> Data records
*-*-*

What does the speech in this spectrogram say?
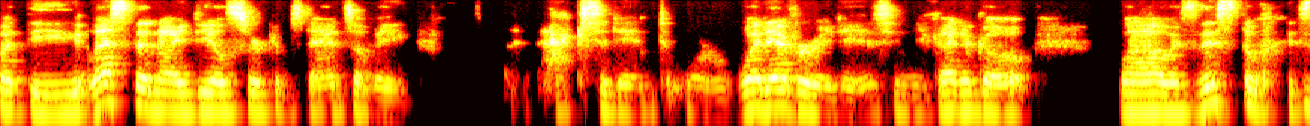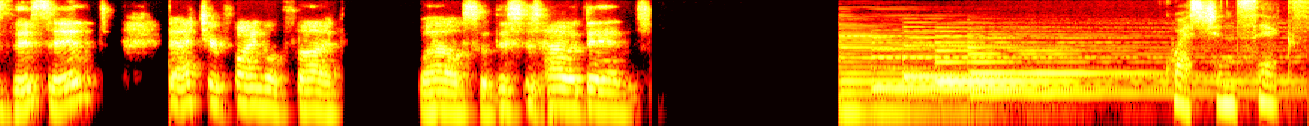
but the less than ideal circumstance of a accident or whatever it is, and you kind of go, wow, is this the is this it? That's your final thought. Wow, so this is how it ends. Question six.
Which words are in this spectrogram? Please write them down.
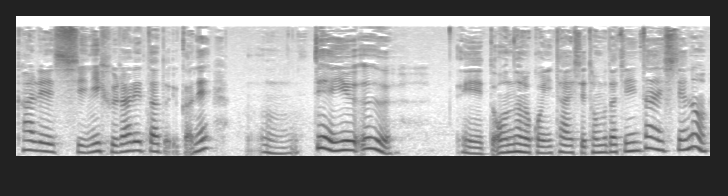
彼氏に振られたというかね、うん、っていうえーと、女の子に対して友達に対しての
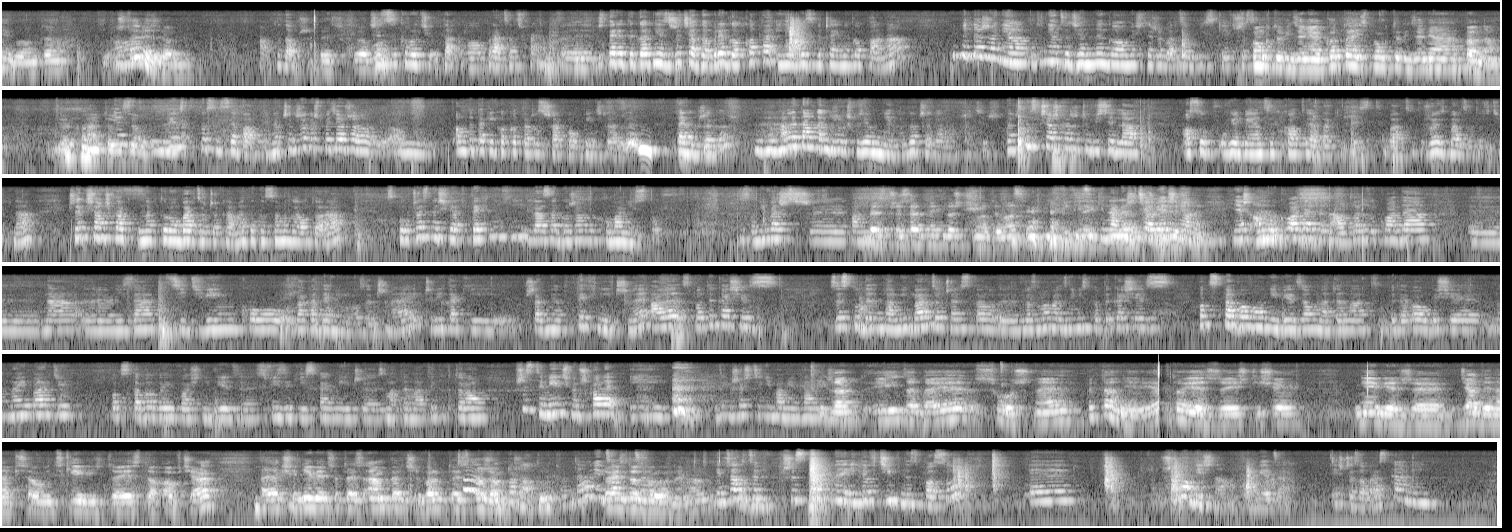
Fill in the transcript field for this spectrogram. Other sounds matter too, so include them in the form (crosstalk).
Nie, bo on tam no, cztery zrobił. A, to dobrze. To jest chyba Czyli błąd. skrócił, tak, bo praca trwają. Y, Cztery tygodnie z życia dobrego kota i jego zwyczajnego pana. I wydarzenia dnia codziennego, myślę, że bardzo bliskie Z wszystkim. punktu widzenia kota i z punktu widzenia pana. Jak oni to jest, widzą. jest dosyć zabawnie. Znaczy Grzegorz powiedział, że on, on by takiego kota rozszarpał pięć razy. Tak Grzegorz? Ale tamten Grzegorz powiedział, nie no dlaczego no przecież. Znaczy to jest książka rzeczywiście dla osób uwielbiających koty, a takich jest bardzo dużo, jest bardzo dowcipna. Czy książka, na którą bardzo czekamy, tego samego autora, Współczesny świat techniki dla zagorzałych humanistów. Ponieważ y, pan Bez przesadnej ilości matematyki i (laughs) fizyki. fizyki należy ci ale objaśnione. Ponieważ on wykłada, ten autor wykłada na realizacji dźwięku w Akademii Muzycznej, czyli taki przedmiot techniczny, ale spotyka się z, ze studentami, bardzo często y, w rozmowach z nimi spotyka się z podstawową niewiedzą na temat, wydawałoby się, no najbardziej podstawowej właśnie wiedzy z fizyki, z chemii czy z matematyki, którą wszyscy mieliśmy w szkole i w większości nie pamiętamy. I, dla, I zadaję słuszne pytanie. Jak to jest, że jeśli się nie wie, że dziady napisał Mickiewicz, to jest to obciach, a jak się nie wie, co to jest amper czy volt, to jest w w porządku. porządku, prawda? Więc To jest chce- dozwolone. No, Więc on chce w przystępny i dowcipny sposób yy, przypomnieć nam tę wiedzę. Jeszcze z obrazkami,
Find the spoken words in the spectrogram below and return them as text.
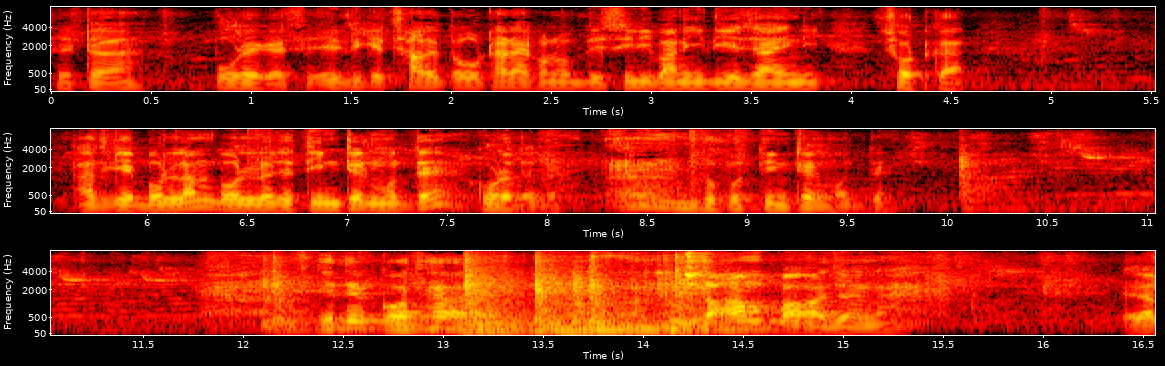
সেটা পড়ে গেছে। এইদিকে ছাদে তো ওঠার এখন অবধি সিঁড়ি বানিয়ে দিয়ে যায়নি ছোটকা। আজকে বললাম বলল যে তিনটের মধ্যে করে দেবে। দুপুর তিনটের মধ্যে। এদের কথা দাম পাওয়া যায় না। এরা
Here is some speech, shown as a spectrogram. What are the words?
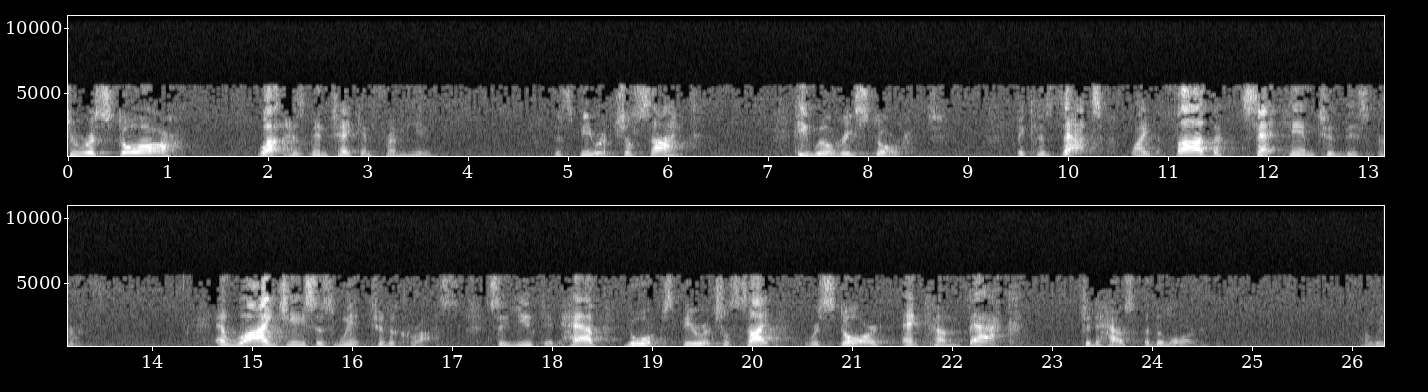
to restore what has been taken from you. The spiritual sight, He will restore it. Because that's why the Father sent Him to this earth. And why Jesus went to the cross. So you could have your spiritual sight restored and come back to the house of the Lord. Are we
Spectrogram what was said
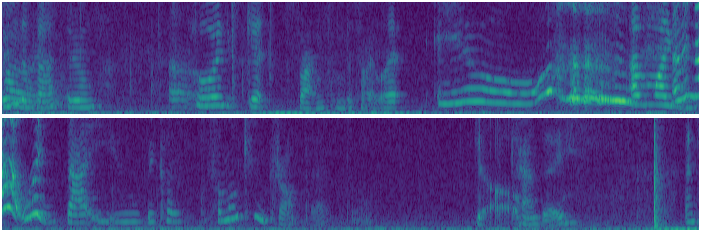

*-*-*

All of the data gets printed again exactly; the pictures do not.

What does the speech in this spectrogram say?
but the less than ideal circumstance of a accident or whatever it is, and you kind of go, wow, is this the is this it? That's your final thought. Wow, so this is how it ends. Question six.
Which words are in this spectrogram? Please write them down.
彼氏に振られたというかね、うん、っていうえーと、女の子に対して友達に対しての
Fill in the transcript field for this spectrogram. Other sounds matter too, so include them in the form (crosstalk).
Nie, bo on tam no, cztery zrobił. A, to dobrze. To jest chyba Czyli błąd. skrócił, tak, bo praca trwają. Y, Cztery tygodnie z życia dobrego kota i jego zwyczajnego pana. I wydarzenia dnia codziennego, myślę, że bardzo bliskie Z wszystkim. punktu widzenia kota i z punktu widzenia pana. Jak oni to jest, widzą. jest dosyć zabawnie. Znaczy Grzegorz powiedział, że on, on by takiego kota rozszarpał pięć razy. Tak Grzegorz? Ale tamten Grzegorz powiedział, nie no dlaczego no przecież. Znaczy to jest książka rzeczywiście dla osób uwielbiających koty, a takich jest bardzo dużo, jest bardzo dowcipna. Czy książka, na którą bardzo czekamy, tego samego autora, Współczesny świat techniki dla zagorzałych humanistów. Ponieważ y, pan Bez przesadnej ilości matematyki i (laughs) fizyki. fizyki należy ci ale objaśnione. Ponieważ on wykłada, ten autor wykłada na realizacji dźwięku w Akademii Muzycznej, czyli taki przedmiot techniczny, ale spotyka się z, ze studentami, bardzo często y, w rozmowach z nimi spotyka się z podstawową niewiedzą na temat, wydawałoby się, no najbardziej podstawowej właśnie wiedzy z fizyki, z chemii czy z matematyki, którą wszyscy mieliśmy w szkole i w większości nie pamiętamy. I, dla, I zadaję słuszne pytanie. Jak to jest, że jeśli się nie wie, że dziady napisał Mickiewicz, to jest to obciach, a jak się nie wie, co to jest amper czy volt, to jest w w porządku. porządku, prawda? Więc To jest chce- dozwolone. No, Więc on chce w przystępny i dowcipny sposób yy, przypomnieć nam tę wiedzę. Jeszcze z obrazkami,
Find the spoken words in the spectrogram below and return them as text.
সেটা পড়ে গেছে। এইদিকে ছাদে তো ওঠার এখন অবধি সিঁড়ি বানিয়ে দিয়ে যায়নি ছোটকা। আজকে বললাম বলল যে তিনটের মধ্যে করে দেবে। দুপুর তিনটের মধ্যে। এদের কথা দাম পাওয়া যায় না। এরা
Here is some speech, shown as a spectrogram. What are the words?
to restore what has been taken from you. The spiritual sight, He will restore it. Because that's why the Father sent Him to this earth. And why Jesus went to the cross. So you could have your spiritual sight restored and come back to the house of the Lord. Are we
Spectrogram what was said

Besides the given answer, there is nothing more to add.